As the Lights trained near the ruins of Fort Montgomery, Washington and Wayne developed a plan to retake Stony Point. Using only Light Infantry, Wayne would attack at midnight. Two columns would advance with fixed bayonets only a third would detach and provide a feint by firing. The main column of about 700 was composed of the 1st and 3rd Light Regiments to which was added the detachment under Major Hull. This column, led by Wayne, would wade through the river and climb the hill from the south. The second column of 300 was composed of the 2nd Regiment and so led by Butler. Major Hardee Murfree of North Carolina was to detach from Butler with his 150 strong detachment and form a central attack feint between the columns, providing a heavy fire to draw British attention from the flanks. Both non-firing columns had a twenty man &ldquoforlorn hope&rdquo to clear the way, followed by a 150 strong vanguard commanded in the main column by Lt. Col. Francois de Fleury of France and in the northern column by Major John Steward of Maryland. The whole Corps were to affix white paper in their hats or caps to identify themselves in the dark. 5

Just before the Americans got into position in the late hours of July 15th, a strong wind luckily drove off the British vessels. Just after midnight on the 16th, the Americans advanced. British sentries briefly skirmished with Murfree before withdrawing into the fort. British fire was heavy, but also confused of the fifteen pieces of artillery, only two fired (one to no effect). Friendly fire was rampant among the British as the Americans stormed the fort. Within twenty-five minutes, the fort had fallen and Johnson surrendered to Febiger as Wayne had been grazed in the head with a musket ball. The Americans sustained fifteen killed and 83 wounded the British had twenty killed and 63 wounded. For this action, Wayne, de Fleury, and Steward all received Congressional medals. 6

On July 19th, the Americans, unable to hold Stony Point against a large British force coming upriver, decided to abandon the point after removing all prisoners, stores, and artillery. The British reoccupied the post and rebuilt the fortifications in a different way, under the oversight of Captain Patrick Ferguson. They continued to hold both points of the ferry until October 22, 1779, when they removed themselves to New York. Lt. Col. Henry Johnson later requested a court martial to clear his name of the defeat he was found negligible in some aspects, but that in others he acquitted himself as a soldier ought to. After the embarrassment of Stony Point, and another similar venture at Paulus Hook in August, the British never again made a serious attempt on the Hudson River. 7

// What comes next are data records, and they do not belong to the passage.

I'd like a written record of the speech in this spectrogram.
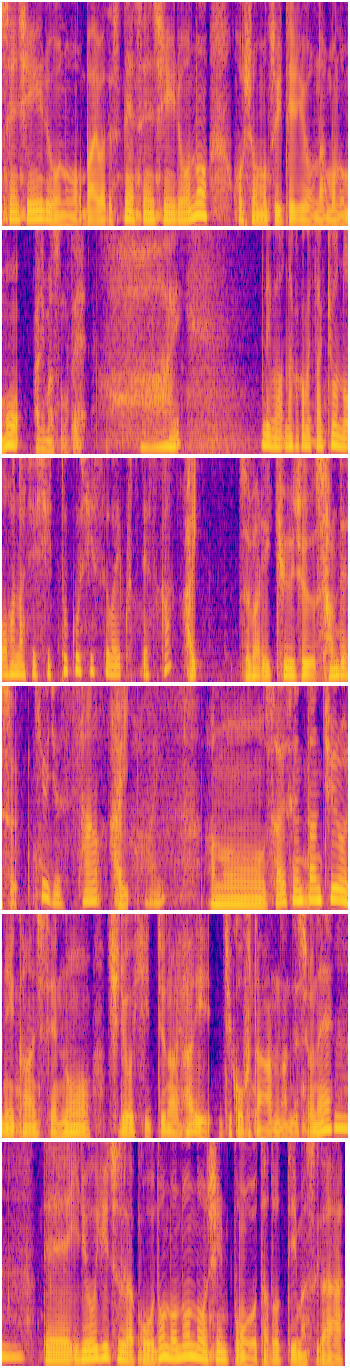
先進医療の場合はですね、先進医療の保証もついているようなものもありますので。はい。では中亀さん今日のお話知得指数はいくつですか？はい。ズバリ93です。93はい。はいあのー最先端治療に関しての治療費っていうのはやはり自己負担なんですよね。で、医療技術がこう、どんどんどんどん進歩をたどっていますが、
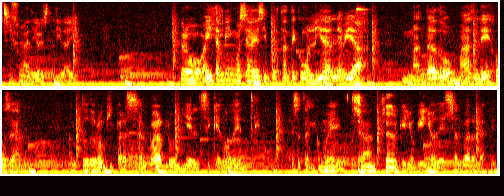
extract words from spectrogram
Sí, Sí. adiós, Lida ahí. Pero ahí también, o sea, es importante como Lida le había mandado más lejos al, al Todoroki para salvarlo y él se quedó dentro. Eso también fue, Mm, o sí, sea, un claro. pequeño guiño de salvar a la gente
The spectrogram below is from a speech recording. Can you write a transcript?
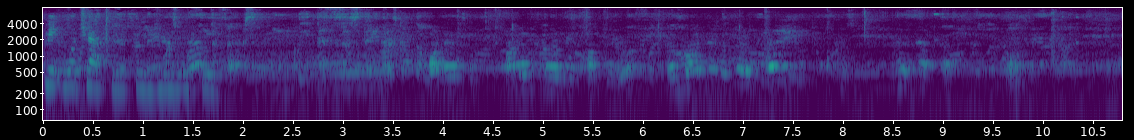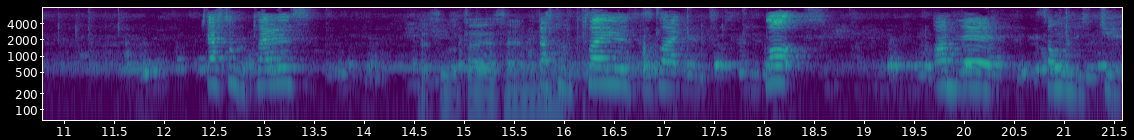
Mate, watch out for the things That's all the players. That's all the players and That's all the players. It's like lots. I'm there. Someone is Jeff.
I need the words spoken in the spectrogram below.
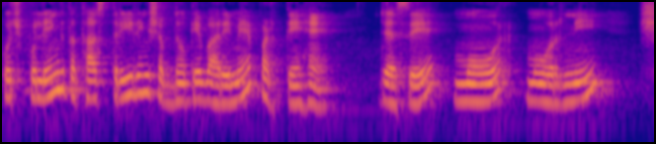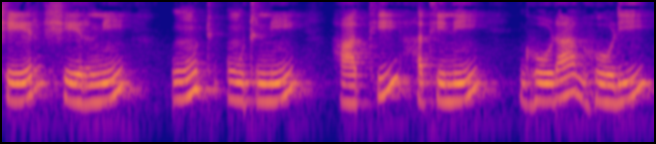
कुछ पुलिंग तथा स्त्रीलिंग शब्दों के बारे में पढ़ते हैं। जैसे, मोर, मोरनी, शेर, शेरनी, ऊँट, ऊंटनी, हाथी, हथिनी, घोड़ा, घोड़ी,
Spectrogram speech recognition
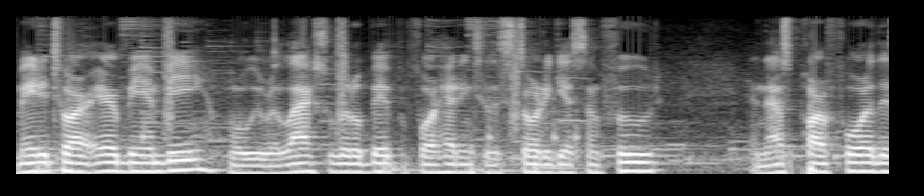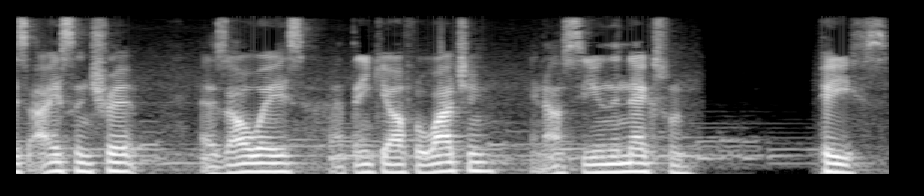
Made it to our Airbnb where we relaxed a little bit before heading to the store to get some food. And that's part four of this Iceland trip. As always, I thank y'all for watching, and I'll see you in the next one. Peace.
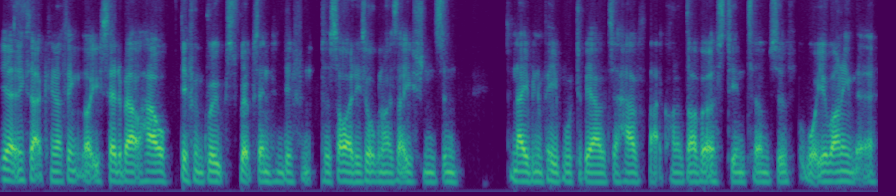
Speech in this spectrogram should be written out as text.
Yeah, exactly. I think, like you said, about how different groups representing different societies, organisations, and enabling people to be able to have that kind of diversity in terms of what you're running there.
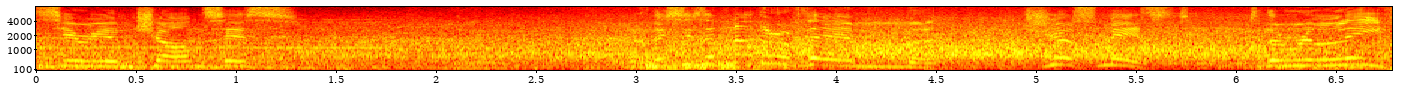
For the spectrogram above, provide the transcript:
Syrian chances. And this is another of them, just missed, to the relief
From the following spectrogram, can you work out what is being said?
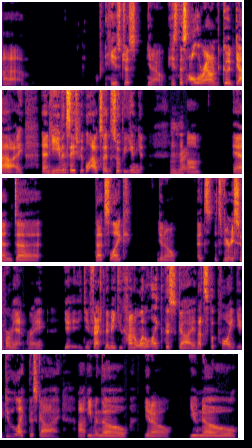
um, he's just you know he's this all around good guy, and he even saves people outside the Soviet Union. Mhm. Um, and uh, that's like you know it's it's very Superman, right? You, in fact, they make you kind of want to like this guy, and that's the point. You do like this guy, uh, even though you know you know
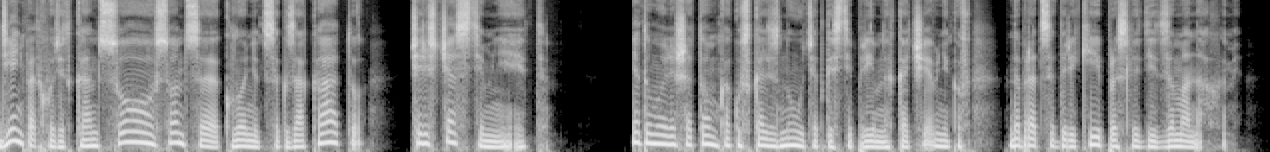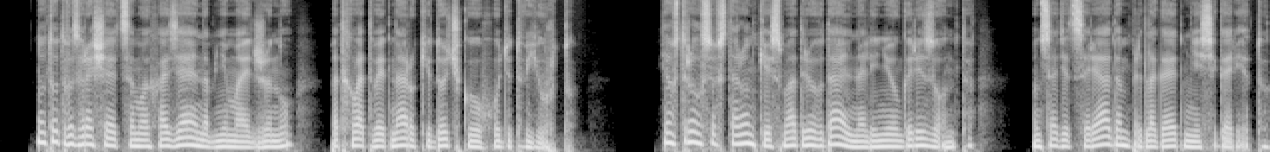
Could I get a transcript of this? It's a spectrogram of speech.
День подходит к концу, солнце клонится к закату, через час стемнеет. Я думаю лишь о том, как ускользнуть от гостеприимных кочевников, добраться до реки и проследить за монахами. Но тут возвращается мой хозяин, обнимает жену, подхватывает на руки дочку и уходит в юрту. Я устроился в сторонке и смотрю вдаль на линию горизонта — он садится рядом, предлагает мне сигарету.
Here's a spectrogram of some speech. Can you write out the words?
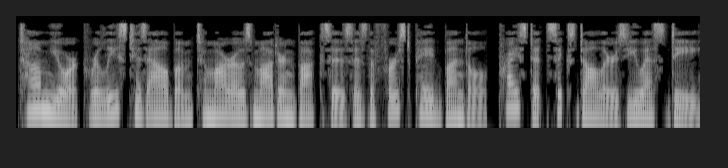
Thom Yorke released his album Tomorrow's Modern Boxes as the first paid bundle, priced at $6 USD.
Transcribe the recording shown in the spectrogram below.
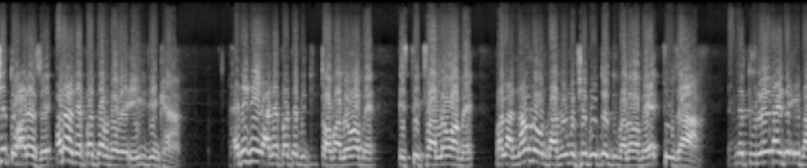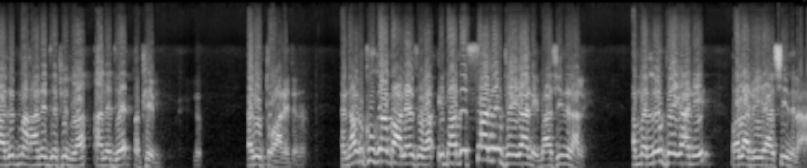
ဖြစ်သွားတယ်ဆိုရင်အဲ့ဒါနဲ့ပတ်သက်တော့ပဲအေးယူခြင်းခံအဲ့ဒီနေရာနဲ့ပတ်သက်ပြီးတော်ပါလုံးရမယ် istighfar လုပ်ရမယ်ဟုတ်လားနောက်နောက်ဒါမျိုးမဖြစ်ဖို့အတွက်သူဘာလုပ်ရမလဲစူးစမ်းဒါပေမဲ့သူလုပ်လိုက်တဲ့ ibadat မှာအာနေချက်ဖြစ်မလားအာနေချက်မဖြစ်ဘူးလို့အဲ့လိုတွားတယ်ကျွန်တော်အနောက်တစ်ခုကပါလဲဆိုတော့ ibadat စလုပ်ထဲကနေမရှိနေတာလေအမလုပ်ထဲကနေဟုတ်လားရေယာရှိနေတာ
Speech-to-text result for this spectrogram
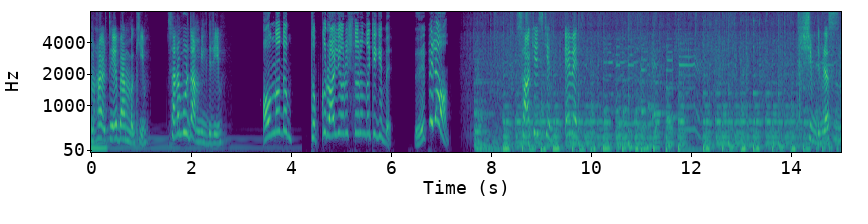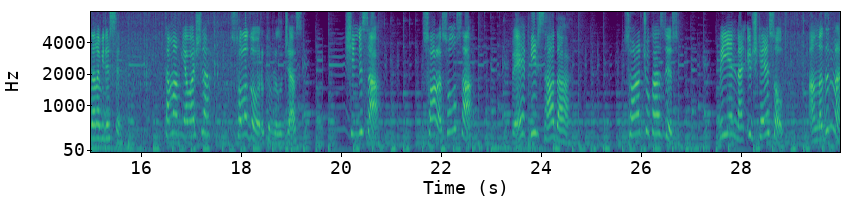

Michael J.F. Sheehan
Stony Point Battlefield State Historic Site

1. Don Loprieno , The Enterprise in Contemplation: The Midnight Assault on Stony Point, ( Westminster, MD : Heritage Books, 2009), 1-4.

3. Testimony of Lieutenant William Marshall, The Court Martial of Lieutenant Colonel Henry Johnson, Public Records Office, London, 1781. 99- 100.

5. Henry Johnston , The Storming of Stony Point, (New York: James T. White & Company, 1900) , 158-9.


Johnston, Henry P. The Storming of Stony Point on the Hudson, Midnight, July 15, 1779: Its Importance in the Light of Unpublished Documents. New York: James T. White, 1900.

Palmer, Dave Richard. The River and the Rock: The History of Fortress West Point, 1775–1783. New York: Greenwood, 1969.

Sklarsky, I. W. The Revolution's Boldest Venture: The Story of "Mad Anthony" Wayne's Assault on Stony Point. Port Washington, N.Y.: Kennikat Press, 1965.

Stillé, Charles J. Major-General Anthony Wayne and the Pennsylvania Line in the Continental Army. Philadelphia: Lippincott, 1893.

Watch the video: Stoney Point: Rock Climbing Documentary. Pt 1. Welcome To The Point (January 2022).